Go through the listing below and gather every line with the word "recording".

--

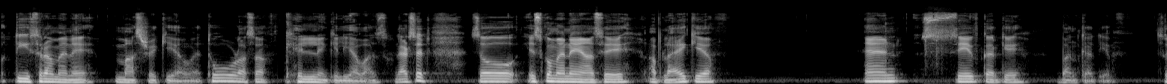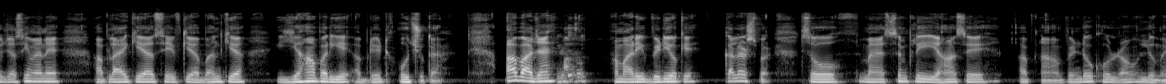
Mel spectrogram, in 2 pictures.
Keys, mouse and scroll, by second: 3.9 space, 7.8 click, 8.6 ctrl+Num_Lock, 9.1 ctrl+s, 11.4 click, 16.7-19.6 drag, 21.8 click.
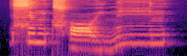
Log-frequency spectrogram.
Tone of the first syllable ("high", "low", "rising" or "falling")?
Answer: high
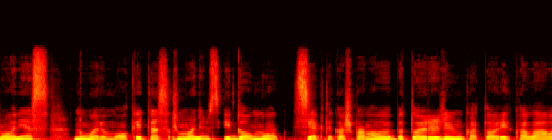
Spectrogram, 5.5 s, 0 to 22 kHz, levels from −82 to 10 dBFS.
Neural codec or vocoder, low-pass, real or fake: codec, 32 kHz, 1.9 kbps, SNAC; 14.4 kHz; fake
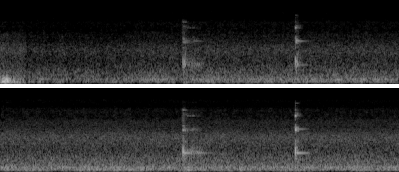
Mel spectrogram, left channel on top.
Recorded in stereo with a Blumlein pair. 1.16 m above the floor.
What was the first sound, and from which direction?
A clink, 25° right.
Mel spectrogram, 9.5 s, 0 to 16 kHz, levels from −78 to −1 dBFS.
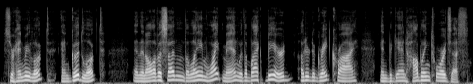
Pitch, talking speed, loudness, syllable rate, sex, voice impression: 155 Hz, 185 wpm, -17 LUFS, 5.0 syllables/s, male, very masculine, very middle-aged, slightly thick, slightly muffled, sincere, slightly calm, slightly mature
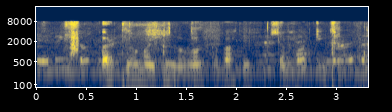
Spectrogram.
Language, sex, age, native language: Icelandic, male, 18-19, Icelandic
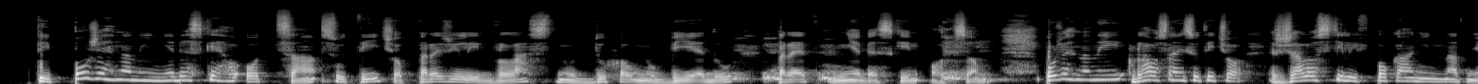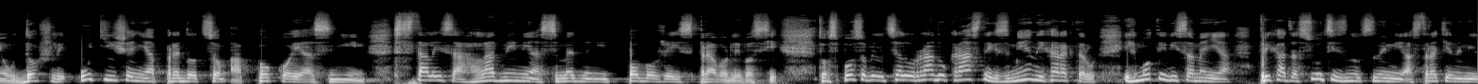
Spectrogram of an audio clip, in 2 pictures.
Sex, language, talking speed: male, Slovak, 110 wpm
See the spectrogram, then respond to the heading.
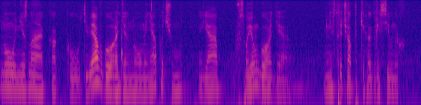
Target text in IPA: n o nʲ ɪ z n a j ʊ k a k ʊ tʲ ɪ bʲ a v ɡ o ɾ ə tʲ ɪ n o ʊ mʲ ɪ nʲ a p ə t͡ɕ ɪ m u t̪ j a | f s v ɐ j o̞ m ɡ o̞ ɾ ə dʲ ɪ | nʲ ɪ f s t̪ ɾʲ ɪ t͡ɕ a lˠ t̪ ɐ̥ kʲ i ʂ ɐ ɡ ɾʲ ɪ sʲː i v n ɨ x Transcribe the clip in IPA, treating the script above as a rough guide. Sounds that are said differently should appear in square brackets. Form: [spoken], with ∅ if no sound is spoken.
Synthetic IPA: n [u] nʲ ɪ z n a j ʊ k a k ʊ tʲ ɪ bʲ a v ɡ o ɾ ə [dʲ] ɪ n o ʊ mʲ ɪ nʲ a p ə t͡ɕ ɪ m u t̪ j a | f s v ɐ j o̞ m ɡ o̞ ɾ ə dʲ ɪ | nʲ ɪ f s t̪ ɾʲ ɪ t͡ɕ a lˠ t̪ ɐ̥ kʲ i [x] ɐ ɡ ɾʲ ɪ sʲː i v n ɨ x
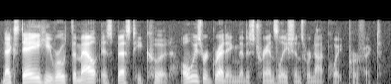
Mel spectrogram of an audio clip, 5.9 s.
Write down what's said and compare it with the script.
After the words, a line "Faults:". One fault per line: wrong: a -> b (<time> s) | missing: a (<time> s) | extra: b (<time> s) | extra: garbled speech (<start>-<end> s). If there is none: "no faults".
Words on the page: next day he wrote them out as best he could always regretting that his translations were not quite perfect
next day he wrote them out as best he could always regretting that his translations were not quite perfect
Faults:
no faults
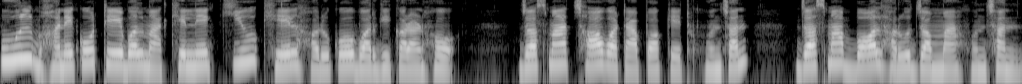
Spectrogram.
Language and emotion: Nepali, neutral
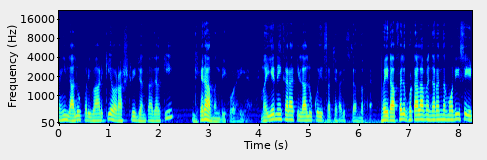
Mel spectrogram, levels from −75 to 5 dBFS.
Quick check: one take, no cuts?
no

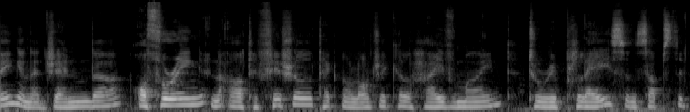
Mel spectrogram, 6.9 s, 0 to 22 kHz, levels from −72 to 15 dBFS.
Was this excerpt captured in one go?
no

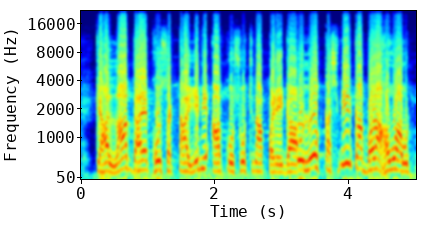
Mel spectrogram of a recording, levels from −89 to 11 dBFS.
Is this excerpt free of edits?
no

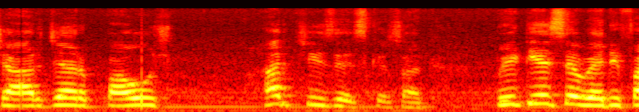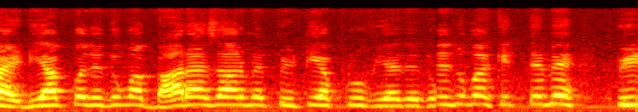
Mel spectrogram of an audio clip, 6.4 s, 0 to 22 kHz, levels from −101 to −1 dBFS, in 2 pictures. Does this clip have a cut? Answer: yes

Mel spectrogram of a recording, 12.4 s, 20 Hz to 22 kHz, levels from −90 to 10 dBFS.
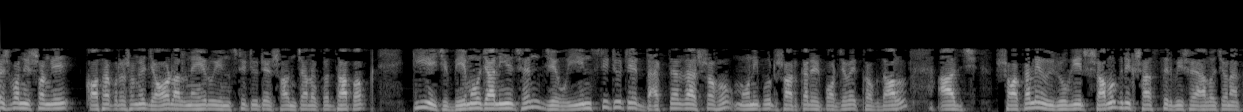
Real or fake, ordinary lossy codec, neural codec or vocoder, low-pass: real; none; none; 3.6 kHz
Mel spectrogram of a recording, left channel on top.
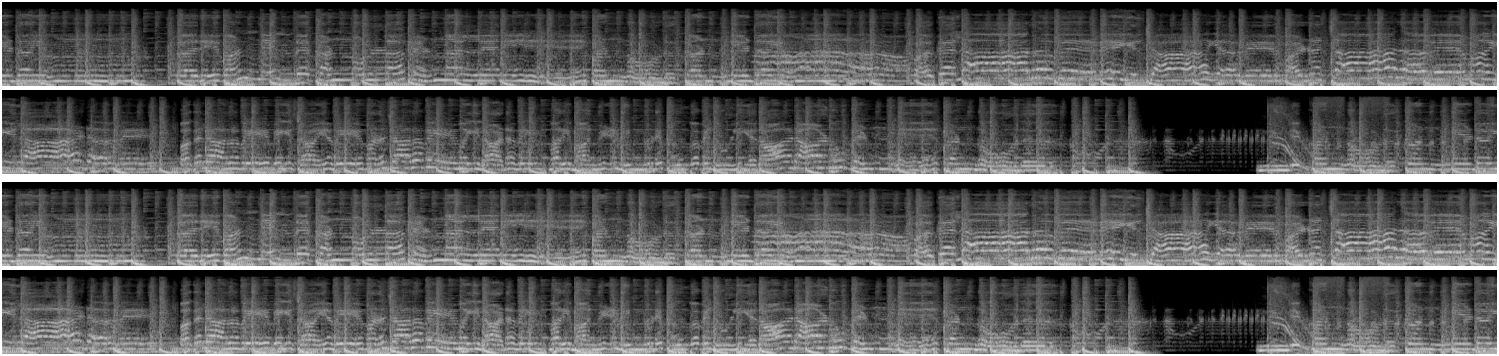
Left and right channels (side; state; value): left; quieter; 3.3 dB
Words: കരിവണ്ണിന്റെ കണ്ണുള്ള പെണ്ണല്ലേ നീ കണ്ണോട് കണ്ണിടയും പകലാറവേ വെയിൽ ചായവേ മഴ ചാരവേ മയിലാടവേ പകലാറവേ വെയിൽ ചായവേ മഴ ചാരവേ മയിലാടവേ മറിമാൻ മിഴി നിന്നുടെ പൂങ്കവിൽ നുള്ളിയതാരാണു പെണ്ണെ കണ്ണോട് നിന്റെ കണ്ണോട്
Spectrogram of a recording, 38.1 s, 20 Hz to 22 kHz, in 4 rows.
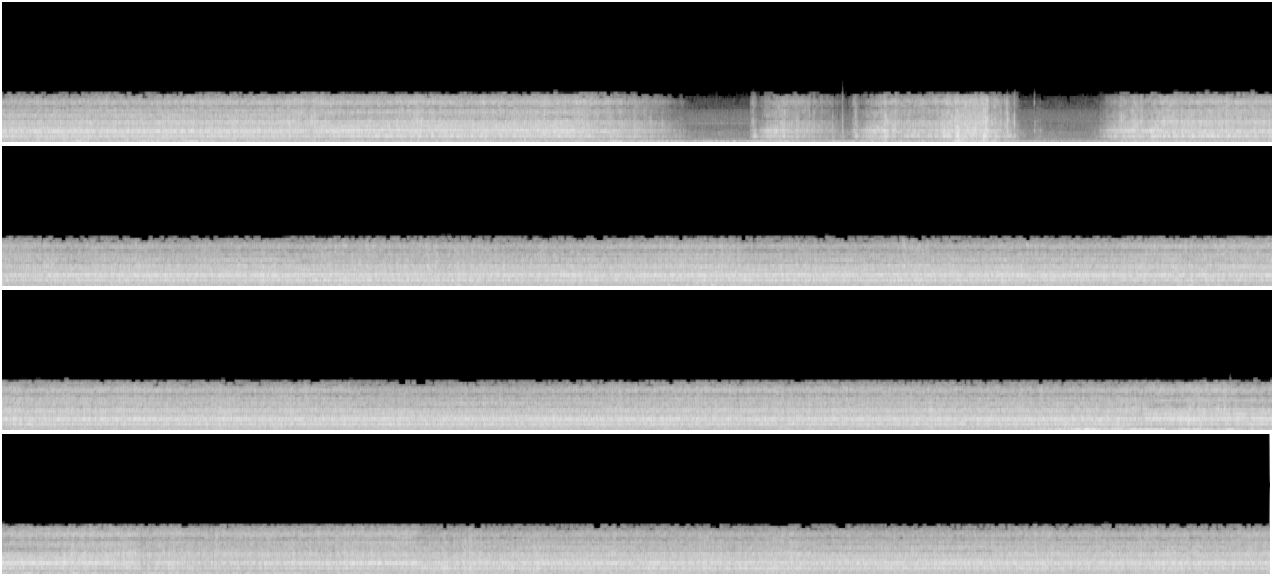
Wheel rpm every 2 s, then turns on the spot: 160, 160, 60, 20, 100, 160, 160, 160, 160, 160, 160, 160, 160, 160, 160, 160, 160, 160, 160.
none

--

> REPLY:
Mel spectrogram of a recording, levels from −89 to 11 dBFS.
Mel spectrogram of a recording, 12.4 s, 20 Hz to 22 kHz, levels from −90 to 10 dBFS.
Mel spectrogram of a recording, left channel on top.
Spectrogram of a recording, 38.1 s, 20 Hz to 22 kHz, in 4 rows.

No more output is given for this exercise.